YOUR ASSIGNMENT: The required output is the line that contains "Image type: spectrogram." and every line after it, each written out exactly, up to the end of the entries.

DATA TO EXAMINE:
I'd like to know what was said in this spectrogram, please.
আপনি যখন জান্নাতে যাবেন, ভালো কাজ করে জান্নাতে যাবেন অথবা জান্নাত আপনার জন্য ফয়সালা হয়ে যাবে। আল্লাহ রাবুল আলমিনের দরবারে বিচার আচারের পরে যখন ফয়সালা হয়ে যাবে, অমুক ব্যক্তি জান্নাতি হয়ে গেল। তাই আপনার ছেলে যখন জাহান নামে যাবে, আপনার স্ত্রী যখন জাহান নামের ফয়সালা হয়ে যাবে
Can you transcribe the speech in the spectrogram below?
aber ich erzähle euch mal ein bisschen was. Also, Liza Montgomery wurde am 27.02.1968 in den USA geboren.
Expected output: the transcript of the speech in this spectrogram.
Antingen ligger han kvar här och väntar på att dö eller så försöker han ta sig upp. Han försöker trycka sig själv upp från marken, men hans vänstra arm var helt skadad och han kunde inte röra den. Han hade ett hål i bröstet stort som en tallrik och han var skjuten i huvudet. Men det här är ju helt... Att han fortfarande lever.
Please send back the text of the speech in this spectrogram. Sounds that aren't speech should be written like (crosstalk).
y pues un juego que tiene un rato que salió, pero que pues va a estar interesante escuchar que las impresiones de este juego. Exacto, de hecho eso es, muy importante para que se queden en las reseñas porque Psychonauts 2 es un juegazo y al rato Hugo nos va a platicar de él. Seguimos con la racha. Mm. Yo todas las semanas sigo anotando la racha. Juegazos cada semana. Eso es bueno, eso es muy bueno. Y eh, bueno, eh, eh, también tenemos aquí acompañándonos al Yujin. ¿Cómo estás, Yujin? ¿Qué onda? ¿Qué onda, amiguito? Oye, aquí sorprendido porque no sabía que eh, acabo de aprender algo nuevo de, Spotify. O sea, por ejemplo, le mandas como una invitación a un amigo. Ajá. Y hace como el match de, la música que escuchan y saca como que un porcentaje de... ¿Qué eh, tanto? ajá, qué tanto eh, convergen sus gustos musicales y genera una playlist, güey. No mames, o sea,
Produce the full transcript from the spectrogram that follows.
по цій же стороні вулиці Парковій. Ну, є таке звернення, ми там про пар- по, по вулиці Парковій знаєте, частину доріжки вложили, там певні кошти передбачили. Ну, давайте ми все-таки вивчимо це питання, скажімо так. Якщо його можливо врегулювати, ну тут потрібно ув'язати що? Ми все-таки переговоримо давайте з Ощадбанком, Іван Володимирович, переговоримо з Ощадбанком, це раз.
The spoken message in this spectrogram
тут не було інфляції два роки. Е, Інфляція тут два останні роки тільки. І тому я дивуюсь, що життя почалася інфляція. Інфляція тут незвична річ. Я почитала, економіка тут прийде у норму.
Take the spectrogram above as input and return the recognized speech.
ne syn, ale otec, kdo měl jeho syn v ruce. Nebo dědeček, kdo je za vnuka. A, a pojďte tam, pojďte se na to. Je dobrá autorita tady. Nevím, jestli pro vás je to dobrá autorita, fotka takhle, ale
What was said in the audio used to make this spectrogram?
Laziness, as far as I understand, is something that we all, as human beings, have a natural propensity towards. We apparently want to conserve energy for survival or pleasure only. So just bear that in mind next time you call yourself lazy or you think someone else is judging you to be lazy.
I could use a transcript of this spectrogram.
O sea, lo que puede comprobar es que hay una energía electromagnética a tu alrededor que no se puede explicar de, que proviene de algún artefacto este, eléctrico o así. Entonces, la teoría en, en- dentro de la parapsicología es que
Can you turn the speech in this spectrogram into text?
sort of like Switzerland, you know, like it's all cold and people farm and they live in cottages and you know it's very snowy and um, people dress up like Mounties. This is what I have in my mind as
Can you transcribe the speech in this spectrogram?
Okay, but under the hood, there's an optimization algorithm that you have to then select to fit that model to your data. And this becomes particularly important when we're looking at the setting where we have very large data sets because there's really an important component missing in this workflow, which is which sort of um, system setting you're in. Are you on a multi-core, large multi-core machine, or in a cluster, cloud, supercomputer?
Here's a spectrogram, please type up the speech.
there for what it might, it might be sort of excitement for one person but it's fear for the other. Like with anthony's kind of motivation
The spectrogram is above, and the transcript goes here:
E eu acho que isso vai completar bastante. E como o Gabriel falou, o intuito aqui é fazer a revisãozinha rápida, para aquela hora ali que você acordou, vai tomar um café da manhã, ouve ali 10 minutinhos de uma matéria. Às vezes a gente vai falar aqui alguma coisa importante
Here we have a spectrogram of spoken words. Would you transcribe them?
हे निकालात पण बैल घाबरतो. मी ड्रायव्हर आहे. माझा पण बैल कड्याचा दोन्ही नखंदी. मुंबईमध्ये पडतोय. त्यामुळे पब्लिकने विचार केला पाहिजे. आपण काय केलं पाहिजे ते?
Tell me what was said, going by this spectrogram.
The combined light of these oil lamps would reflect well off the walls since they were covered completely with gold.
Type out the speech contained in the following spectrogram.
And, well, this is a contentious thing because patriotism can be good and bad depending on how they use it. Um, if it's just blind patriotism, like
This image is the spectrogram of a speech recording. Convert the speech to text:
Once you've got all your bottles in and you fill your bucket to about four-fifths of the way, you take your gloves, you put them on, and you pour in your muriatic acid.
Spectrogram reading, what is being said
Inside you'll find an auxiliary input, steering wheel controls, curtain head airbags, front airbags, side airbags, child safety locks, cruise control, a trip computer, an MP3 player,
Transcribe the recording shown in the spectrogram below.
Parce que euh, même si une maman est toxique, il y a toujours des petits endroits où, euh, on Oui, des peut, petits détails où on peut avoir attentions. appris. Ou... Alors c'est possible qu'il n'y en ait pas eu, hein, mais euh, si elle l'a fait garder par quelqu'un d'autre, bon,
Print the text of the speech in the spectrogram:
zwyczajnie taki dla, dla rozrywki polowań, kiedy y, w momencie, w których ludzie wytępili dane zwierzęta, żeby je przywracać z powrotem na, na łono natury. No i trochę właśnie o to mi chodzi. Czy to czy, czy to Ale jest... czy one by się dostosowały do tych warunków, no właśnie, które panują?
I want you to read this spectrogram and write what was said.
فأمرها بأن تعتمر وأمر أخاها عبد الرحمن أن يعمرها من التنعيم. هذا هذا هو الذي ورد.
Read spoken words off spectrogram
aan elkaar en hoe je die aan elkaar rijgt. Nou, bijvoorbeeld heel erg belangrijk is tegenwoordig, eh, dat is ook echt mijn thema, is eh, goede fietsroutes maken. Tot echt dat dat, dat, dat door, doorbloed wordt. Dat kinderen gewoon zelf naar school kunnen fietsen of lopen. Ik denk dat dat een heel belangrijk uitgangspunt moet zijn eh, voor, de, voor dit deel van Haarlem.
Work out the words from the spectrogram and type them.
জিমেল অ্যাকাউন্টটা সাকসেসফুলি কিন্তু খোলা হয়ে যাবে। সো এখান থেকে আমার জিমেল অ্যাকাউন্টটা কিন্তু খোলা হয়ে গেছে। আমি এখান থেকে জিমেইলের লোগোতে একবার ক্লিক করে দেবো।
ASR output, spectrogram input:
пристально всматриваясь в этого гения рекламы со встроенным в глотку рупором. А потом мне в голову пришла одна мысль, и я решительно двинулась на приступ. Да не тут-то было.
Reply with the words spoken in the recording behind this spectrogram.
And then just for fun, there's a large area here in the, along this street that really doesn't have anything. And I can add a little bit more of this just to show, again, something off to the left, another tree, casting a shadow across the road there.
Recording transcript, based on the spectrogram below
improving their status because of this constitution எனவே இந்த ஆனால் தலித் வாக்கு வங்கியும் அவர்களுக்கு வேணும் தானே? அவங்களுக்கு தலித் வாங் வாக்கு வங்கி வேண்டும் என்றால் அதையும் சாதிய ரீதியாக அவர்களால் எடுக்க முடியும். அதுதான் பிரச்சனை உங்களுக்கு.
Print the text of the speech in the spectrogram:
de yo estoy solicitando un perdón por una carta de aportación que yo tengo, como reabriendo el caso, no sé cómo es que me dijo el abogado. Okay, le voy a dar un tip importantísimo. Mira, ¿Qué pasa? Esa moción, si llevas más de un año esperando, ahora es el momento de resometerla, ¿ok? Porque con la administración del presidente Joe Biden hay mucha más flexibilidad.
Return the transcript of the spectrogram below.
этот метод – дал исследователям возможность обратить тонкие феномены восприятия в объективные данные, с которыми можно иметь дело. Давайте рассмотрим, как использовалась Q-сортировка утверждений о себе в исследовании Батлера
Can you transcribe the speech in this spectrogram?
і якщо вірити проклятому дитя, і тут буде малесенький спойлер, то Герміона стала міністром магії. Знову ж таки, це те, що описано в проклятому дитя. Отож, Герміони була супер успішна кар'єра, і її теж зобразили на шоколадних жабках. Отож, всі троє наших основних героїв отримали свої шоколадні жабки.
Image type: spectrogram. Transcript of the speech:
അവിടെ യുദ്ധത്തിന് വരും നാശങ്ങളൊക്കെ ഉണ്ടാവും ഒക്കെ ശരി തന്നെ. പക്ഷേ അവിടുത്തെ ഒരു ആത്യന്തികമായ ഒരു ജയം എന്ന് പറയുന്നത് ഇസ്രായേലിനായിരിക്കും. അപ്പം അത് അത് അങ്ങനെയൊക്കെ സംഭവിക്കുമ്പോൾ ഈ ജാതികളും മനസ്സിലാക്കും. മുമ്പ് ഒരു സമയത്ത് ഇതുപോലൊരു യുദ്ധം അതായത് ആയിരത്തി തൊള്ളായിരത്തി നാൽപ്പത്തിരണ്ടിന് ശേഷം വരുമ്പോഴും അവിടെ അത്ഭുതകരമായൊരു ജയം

WRITTEN RESPONSE:
Image type: spectrogram. Transcript of the speech:
അവിടെ യുദ്ധത്തിന് വരും നാശങ്ങളൊക്കെ ഉണ്ടാവും ഒക്കെ ശരി തന്നെ. പക്ഷേ അവിടുത്തെ ഒരു ആത്യന്തികമായ ഒരു ജയം എന്ന് പറയുന്നത് ഇസ്രായേലിനായിരിക്കും. അപ്പം അത് അത് അങ്ങനെയൊക്കെ സംഭവിക്കുമ്പോൾ ഈ ജാതികളും മനസ്സിലാക്കും. മുമ്പ് ഒരു സമയത്ത് ഇതുപോലൊരു യുദ്ധം അതായത് ആയിരത്തി തൊള്ളായിരത്തി നാൽപ്പത്തിരണ്ടിന് ശേഷം വരുമ്പോഴും അവിടെ അത്ഭുതകരമായൊരു ജയം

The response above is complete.